Only the text of the records below belongs in the answer, copied exactly, with pictures omitted.

*** Records shown ***

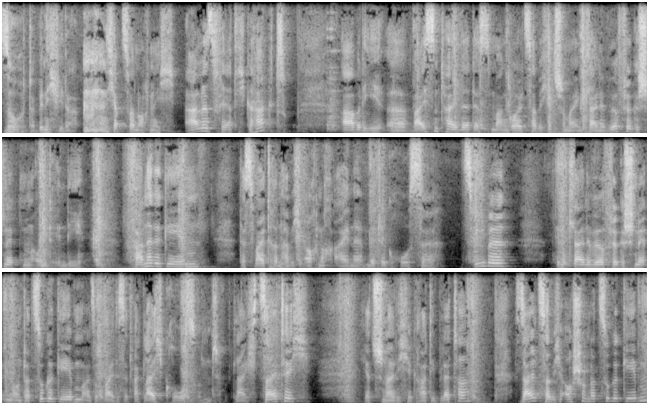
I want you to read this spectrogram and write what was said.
So, da bin ich wieder. Ich habe zwar noch nicht alles fertig gehackt, aber die äh, weißen Teile des Mangolds habe ich jetzt schon mal in kleine Würfel geschnitten und in die Pfanne gegeben. Des Weiteren habe ich auch noch eine mittelgroße Zwiebel in kleine Würfel geschnitten und dazugegeben, also beides etwa gleich groß und gleichzeitig. Jetzt schneide ich hier gerade die Blätter. Salz habe ich auch schon dazu gegeben.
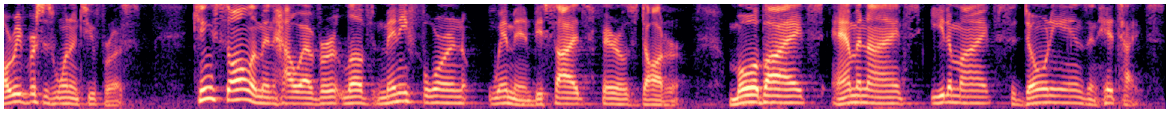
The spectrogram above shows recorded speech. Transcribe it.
I'll read verses 1 and 2 for us. King Solomon, however, loved many foreign women besides Pharaoh's daughter Moabites, Ammonites, Edomites, Sidonians, and Hittites.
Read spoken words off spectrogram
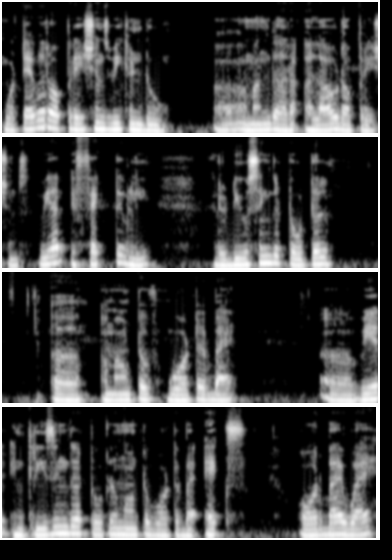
whatever operations we can do uh, among the allowed operations. We are effectively reducing the total uh, amount of water by uh, we are increasing the total amount of water by x or by y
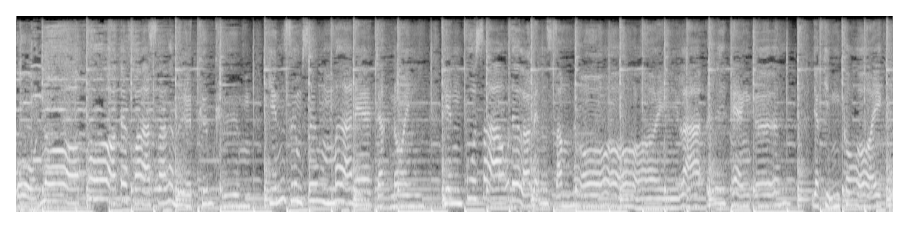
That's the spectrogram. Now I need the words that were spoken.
โอ้นอพ่อแต่ฝ้ารมืดคืมคืมกินซึมซึมมาแน่จักหน่อย เห็นผู้สาวเด้อละเป็นสำน้อยลาเอ้ยแพงเอ้ยอยากกินก้อยไข่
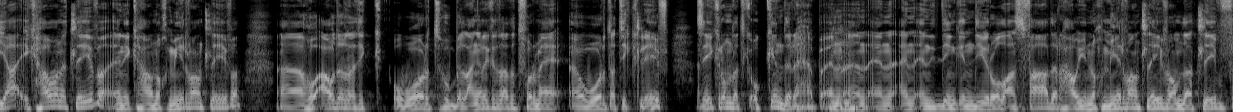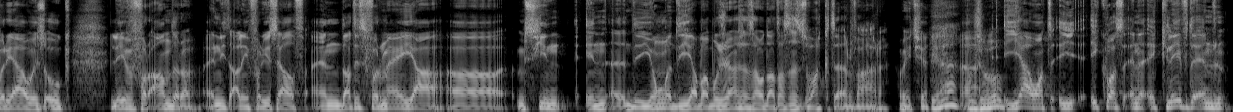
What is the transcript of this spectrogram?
ja, ik hou van het leven en ik hou nog meer van het leven. Uh, hoe ouder dat ik word, hoe belangrijker dat het voor mij uh, wordt dat ik leef. Zeker omdat ik ook kinderen heb. En, mm. en, en, en, en ik denk in die rol als vader hou je nog meer van het leven, omdat het leven voor jou is ook leven voor anderen en niet alleen voor jezelf. En dat is voor mij, ja, uh, misschien in de jonge Diaba Boujaja zou dat als een zwakte ervaren, weet je. Ja, hoezo? ja, want ik, was, en ik leefde in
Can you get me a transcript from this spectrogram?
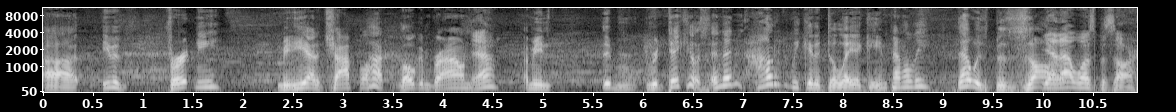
Uh, even Furtney, I mean, he had a chop block. Logan Brown. Yeah. I mean, it, ridiculous. And then how did we get a delay a game penalty? That was bizarre. Yeah, that was bizarre.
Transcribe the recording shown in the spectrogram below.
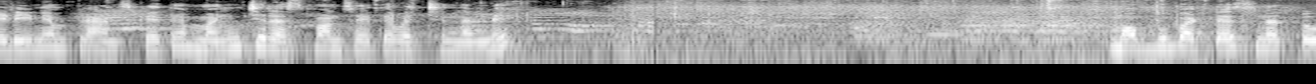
ఎడీనియం ప్లాంట్స్కి అయితే మంచి రెస్పాన్స్ అయితే వచ్చిందండి. మబ్బు పట్టేసినట్టు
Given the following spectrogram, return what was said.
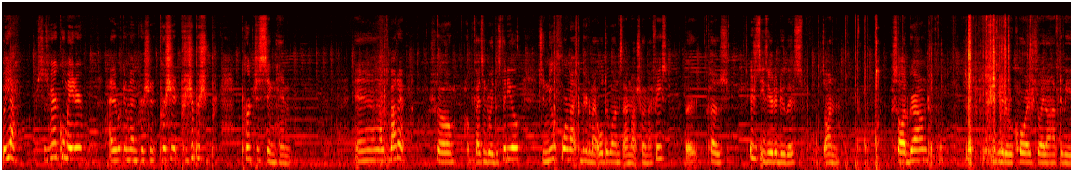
But yeah, this is very cool mater. I recommend purchasing him. And that's about it. So, hope you guys enjoyed this video. It's a new format compared to my older ones. I'm not showing my face, but because it's just easier to do this. It's on solid ground. Easier to record so I don't have to be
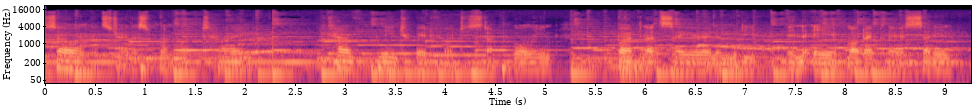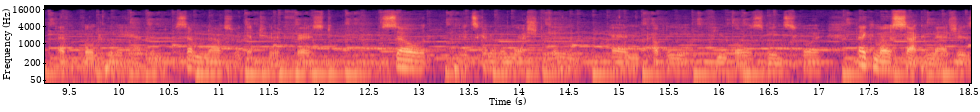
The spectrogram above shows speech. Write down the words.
So let's try this one more time. You kind of need to wait for it to stop rolling. But let's say you're in a MIDI in a multiplayer setting, that won't really happen. Someone else will get to it first. So it's kind of a rushed game, and probably a few goals being scored, like most soccer matches.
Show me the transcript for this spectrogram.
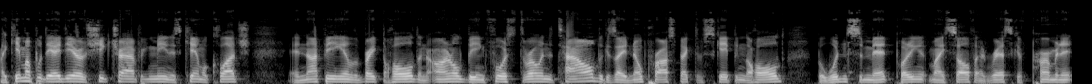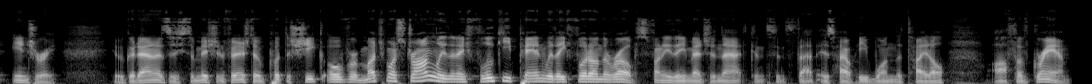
I came up with the idea of Sheik trapping me in his camel clutch and not being able to break the hold, and Arnold being forced to throw in the towel because I had no prospect of escaping the hold, but wouldn't submit, putting myself at risk of permanent injury. It would go down as a submission finish It would put the Sheik over much more strongly than a fluky pin with a foot on the ropes. Funny that you mentioned that, since that is how he won the title off of Graham.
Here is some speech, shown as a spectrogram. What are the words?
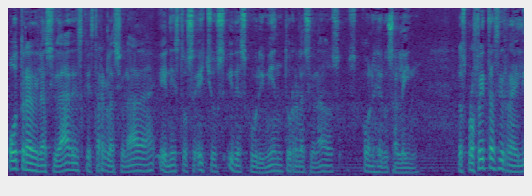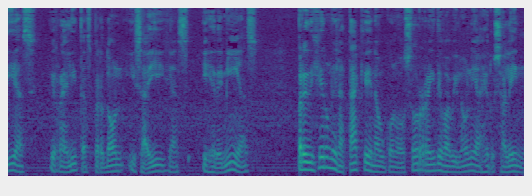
Otra de las ciudades que está relacionada en estos hechos y descubrimientos relacionados con Jerusalén. Los profetas israelíes, israelitas, perdón, Isaías y Jeremías predijeron el ataque de Nauconosor, rey de Babilonia, a Jerusalén.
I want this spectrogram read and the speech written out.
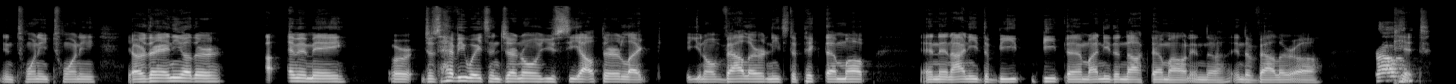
in 2020. Are there any other uh, MMA or just heavyweights in general you see out there like you know Valor needs to pick them up and then I need to beat beat them. I need to knock them out in the in the Valor uh, um, pit.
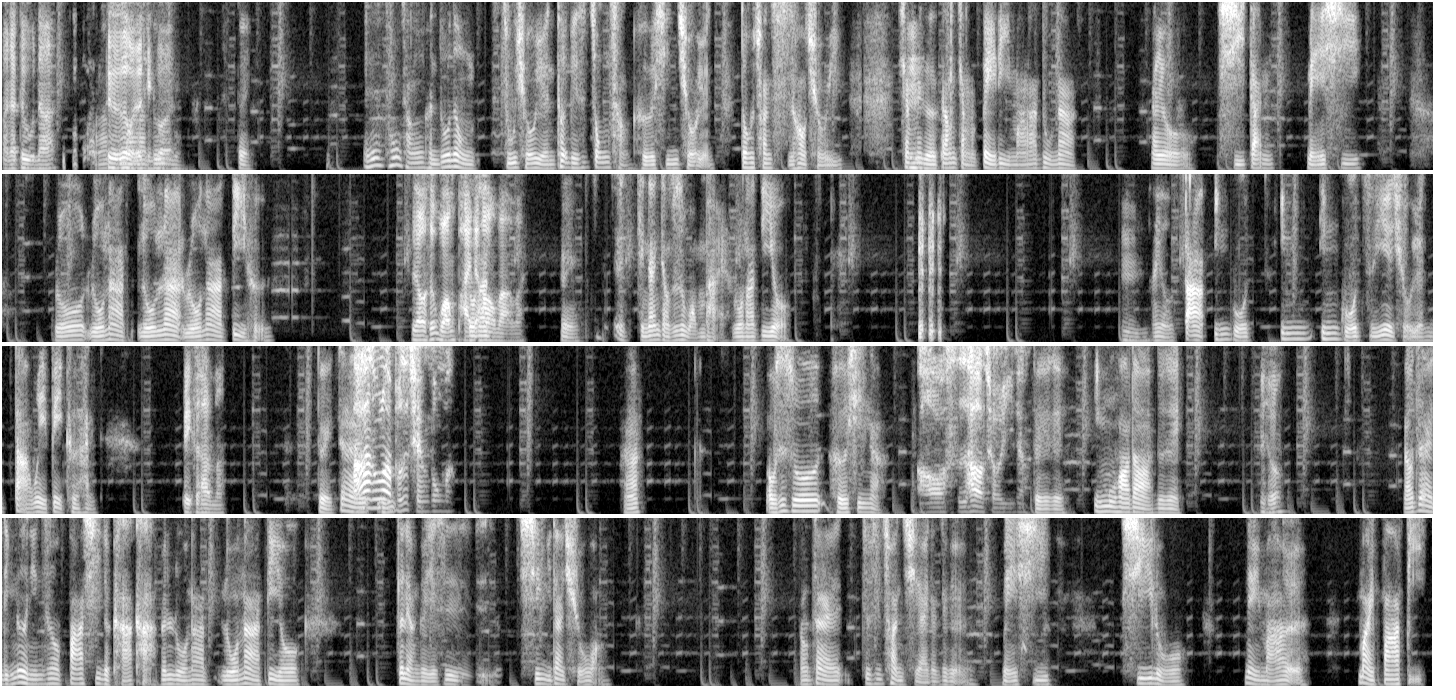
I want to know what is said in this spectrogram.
马拉杜纳，这个是我就听过。对。因为通常很多那种足球员，特别是中场核心球员，都会穿十号球衣。像那个刚刚讲的贝利、马拉杜纳，还有席丹、梅西、罗罗纳、罗纳、罗纳蒂和，主要是王牌的号码吗？对，呃，简单讲就是王牌，罗纳蒂奥。嗯，还有大英国。英英国职业球员大卫贝克汉，贝克汉吗？对，在马拉多纳不是前锋吗？啊？我是说核心啊。哦，十号球衣这样。对对对，樱木花道，啊对不对？没错。然后在零二年之后，巴西的卡卡跟罗纳罗纳蒂欧，这两个也是新一代球王。然后再来就是串起来的这个梅西、C 罗、内马尔、麦巴比。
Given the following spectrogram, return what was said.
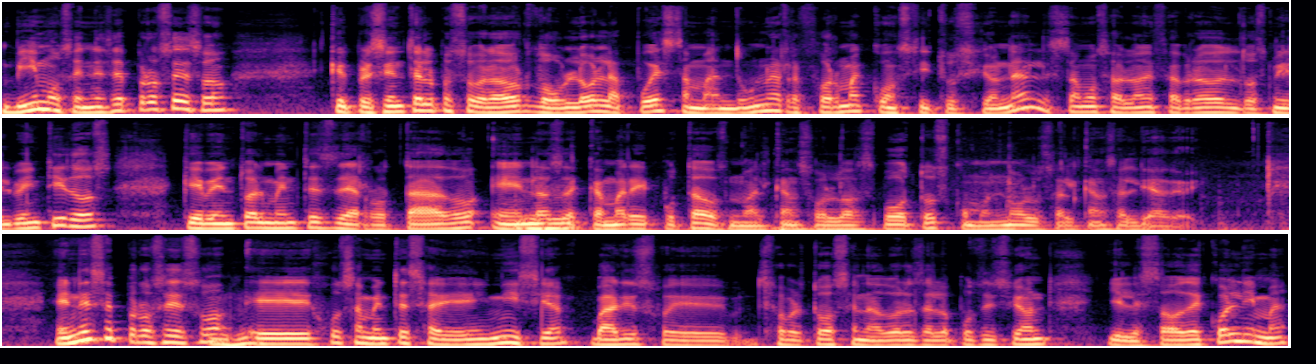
Vimos en ese proceso que el presidente López Obrador dobló la apuesta, mandó una reforma constitucional, estamos hablando de febrero del 2022, que eventualmente es derrotado en uh -huh. las de Cámara de Diputados, no alcanzó los votos como no los alcanza el día de hoy. En ese proceso, uh -huh. eh, justamente se inicia, varios, eh, sobre todo senadores de la oposición y el Estado de Colima,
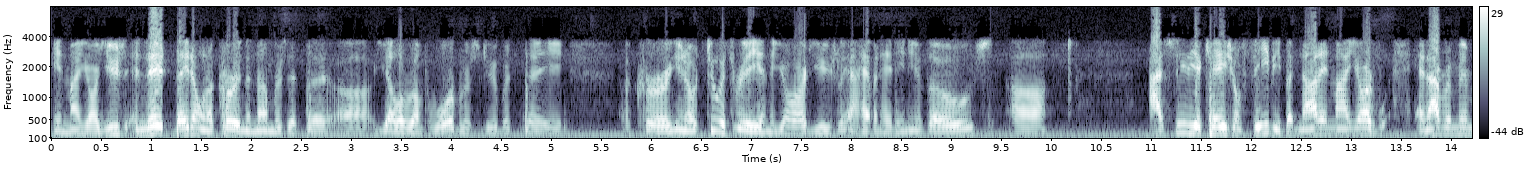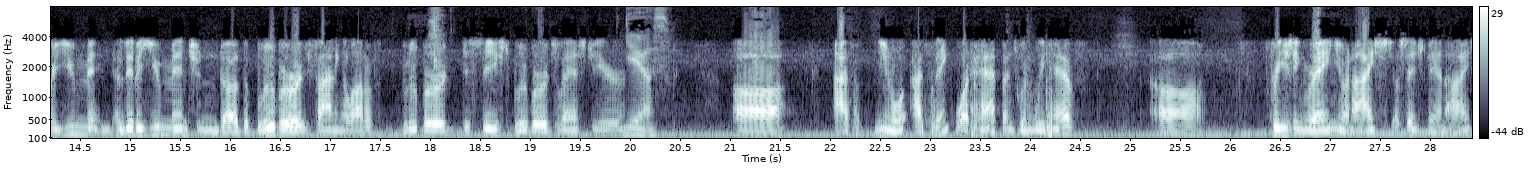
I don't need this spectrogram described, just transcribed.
in my yard. Usually, and they they don't occur in the numbers that the uh, yellow-rumped warblers do, but they occur, you know, two or three in the yard usually. I haven't had any of those. Uh, I see the occasional phoebe, but not in my yard. And I remember you, Libby, you mentioned uh, the bluebird, finding a lot of bluebird, deceased bluebirds last year. Yes. Uh, I, you know, I think what happens when we have uh, freezing rain, you know, an ice, essentially an ice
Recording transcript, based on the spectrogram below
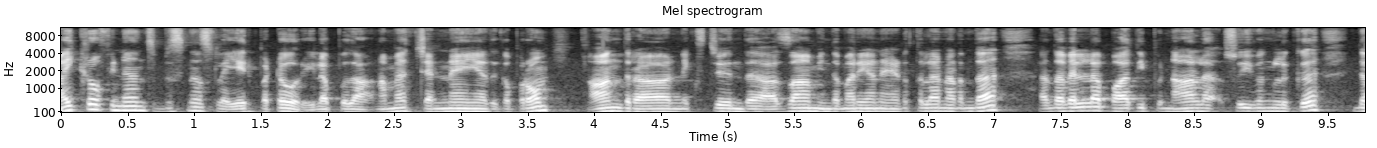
மைக்ரோ ஃபினான்ஸ் பிஸ்னஸில் ஏற்பட்ட ஒரு இழப்பு தான். நம்ம சென்னை அதுக்கப்புறம் ஆந்திரா நெக்ஸ்ட்டு இந்த அசாம் இந்த மாதிரியான இடத்துல நடந்த அந்த வெள்ள பாதிப்புனால ஸோ இவங்களுக்கு இந்த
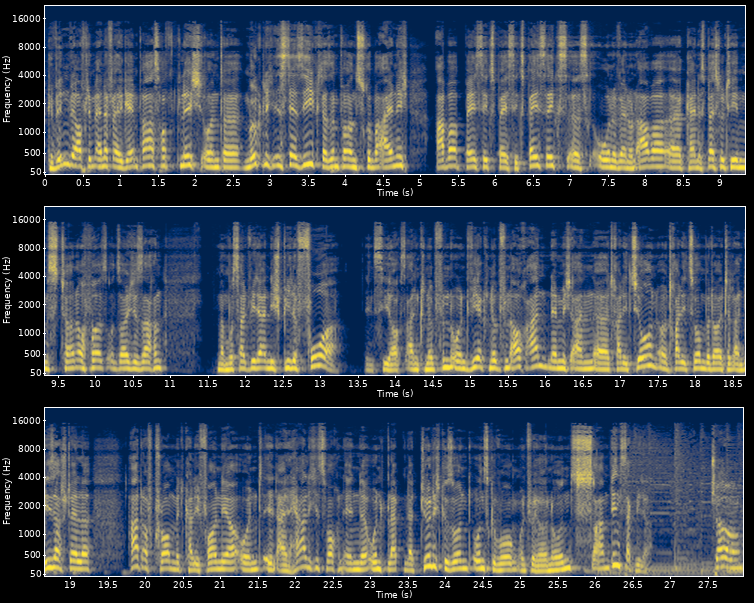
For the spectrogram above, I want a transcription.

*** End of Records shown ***

Exercise response
I want you to read this spectrogram and write what was said.
So, da bin ich wieder. Ich habe zwar noch nicht alles fertig gehackt, aber die äh, weißen Teile des Mangolds habe ich jetzt schon mal in kleine Würfel geschnitten und in die Pfanne gegeben. Des Weiteren habe ich auch noch eine mittelgroße Zwiebel in kleine Würfel geschnitten und dazugegeben, also beides etwa gleich groß und gleichzeitig. Jetzt schneide ich hier gerade die Blätter. Salz habe ich auch schon dazu gegeben.
The spectrogram above shows recorded speech. Transcribe it.
I'll read verses 1 and 2 for us. King Solomon, however, loved many foreign women besides Pharaoh's daughter Moabites, Ammonites, Edomites, Sidonians, and Hittites.
Read spoken words off spectrogram
whatever operations we can do uh, among the allowed operations. We are effectively reducing the total uh, amount of water by uh, we are increasing the total amount of water by x or by y
That's the spectrogram. Now I need the words that were spoken.
โอ้นอพ่อแต่ฝ้ารมืดคืมคืมกินซึมซึมมาแน่จักหน่อย เห็นผู้สาวเด้อละเป็นสำน้อยลาเอ้ยแพงเอ้ยอยากกินก้อยไข่
What is the transcript of this spectrogram?
ja, ik hou van het leven en ik hou nog meer van het leven. Uh, hoe ouder dat ik word, hoe belangrijker dat het voor mij uh, wordt dat ik leef. Zeker omdat ik ook kinderen heb. En, mm. en, en, en, en ik denk in die rol als vader hou je nog meer van het leven, omdat het leven voor jou is ook leven voor anderen en niet alleen voor jezelf. En dat is voor mij, ja, uh, misschien in de jonge Diaba Boujaja zou dat als een zwakte ervaren, weet je. Ja, hoezo? ja, want ik, was, en ik leefde in
Can you get me a transcript from this spectrogram?
Uh, even Furtney, I mean, he had a chop block. Logan Brown. Yeah. I mean, it, ridiculous. And then how did we get a delay a game penalty? That was bizarre. Yeah, that was bizarre.
Transcribe the recording shown in the spectrogram below.
ఎడీనియం ప్లాంట్స్కి అయితే మంచి రెస్పాన్స్ అయితే వచ్చిందండి. మబ్బు పట్టేసినట్టు
Given the following spectrogram, return what was said.
But yeah, this is very cool mater. I recommend purchasing him. And that's about it. So, hope you guys enjoyed this video. It's a new format compared to my older ones. I'm not showing my face, but because it's just easier to do this. It's on solid ground. Easier to record so I don't have to be
The spectrogram above shows speech. Write down the words.
So let's try this one more time. You kind of need to wait for it to stop rolling. But let's say you're in a MIDI in a multiplayer setting, that won't really happen. Someone else will get to it first. So it's kind of a rushed game, and probably a few goals being scored, like most soccer matches.
Show me the transcript for this spectrogram.
I came up with the idea of Sheik trapping me in his camel clutch and not being able to break the hold, and Arnold being forced to throw in the towel because I had no prospect of escaping the hold, but wouldn't submit, putting myself at risk of permanent injury. It would go down as a submission finish It would put the Sheik over much more strongly than a fluky pin with a foot on the ropes. Funny that you mentioned that, since that is how he won the title off of Graham.
Here is some speech, shown as a spectrogram. What are the words?
Otra de las ciudades que está relacionada en estos hechos y descubrimientos relacionados con Jerusalén. Los profetas israelíes, israelitas, perdón, Isaías y Jeremías predijeron el ataque de Nauconosor, rey de Babilonia, a Jerusalén.
I want this spectrogram read and the speech written out.
in 2020. Are there any other uh, MMA or just heavyweights in general you see out there like you know Valor needs to pick them up and then I need to beat beat them. I need to knock them out in the in the Valor uh, um, pit.
I want to know what is said in this spectrogram.
马拉杜纳，这个是我就听过。对。因为通常很多那种足球员，特别是中场核心球员，都会穿十号球衣。像那个刚刚讲的贝利、马拉杜纳，还有席丹、梅西、罗罗纳、罗纳、罗纳蒂和，主要是王牌的号码吗？对，呃，简单讲就是王牌，罗纳蒂奥。嗯，还有大英国。英英国职业球员大卫贝克汉，贝克汉吗？对，在马拉多纳不是前锋吗？啊？我是说核心啊。哦，十号球衣这样。对对对，樱木花道，啊对不对？没错。然后在零二年之后，巴西的卡卡跟罗纳罗纳蒂欧，这两个也是新一代球王。然后再来就是串起来的这个梅西、C 罗、内马尔、麦巴比。
Given the following spectrogram, return what was said.
Vimos en ese proceso que el presidente López Obrador dobló la apuesta, mandó una reforma constitucional, estamos hablando de febrero del 2022, que eventualmente es derrotado en uh -huh. las de Cámara de Diputados, no alcanzó los votos como no los alcanza el día de hoy. En ese proceso, uh -huh. eh, justamente se inicia, varios, eh, sobre todo senadores de la oposición y el Estado de Colima,
I don't need this spectrogram described, just transcribed.
in my yard. Usually, and they they don't occur in the numbers that the uh, yellow-rumped warblers do, but they occur, you know, two or three in the yard usually. I haven't had any of those. Uh, I see the occasional phoebe, but not in my yard. And I remember you, Libby, you mentioned uh, the bluebird, finding a lot of bluebird, deceased bluebirds last year. Yes. Uh, I, you know, I think what happens when we have uh, freezing rain, you know, an ice, essentially an ice
Recording transcript, based on the spectrogram below
மைக்ரோ ஃபினான்ஸ் பிஸ்னஸில் ஏற்பட்ட ஒரு இழப்பு தான். நம்ம சென்னை அதுக்கப்புறம் ஆந்திரா நெக்ஸ்ட்டு இந்த அசாம் இந்த மாதிரியான இடத்துல நடந்த அந்த வெள்ள பாதிப்புனால ஸோ இவங்களுக்கு இந்த
For the spectrogram above, I want a transcription.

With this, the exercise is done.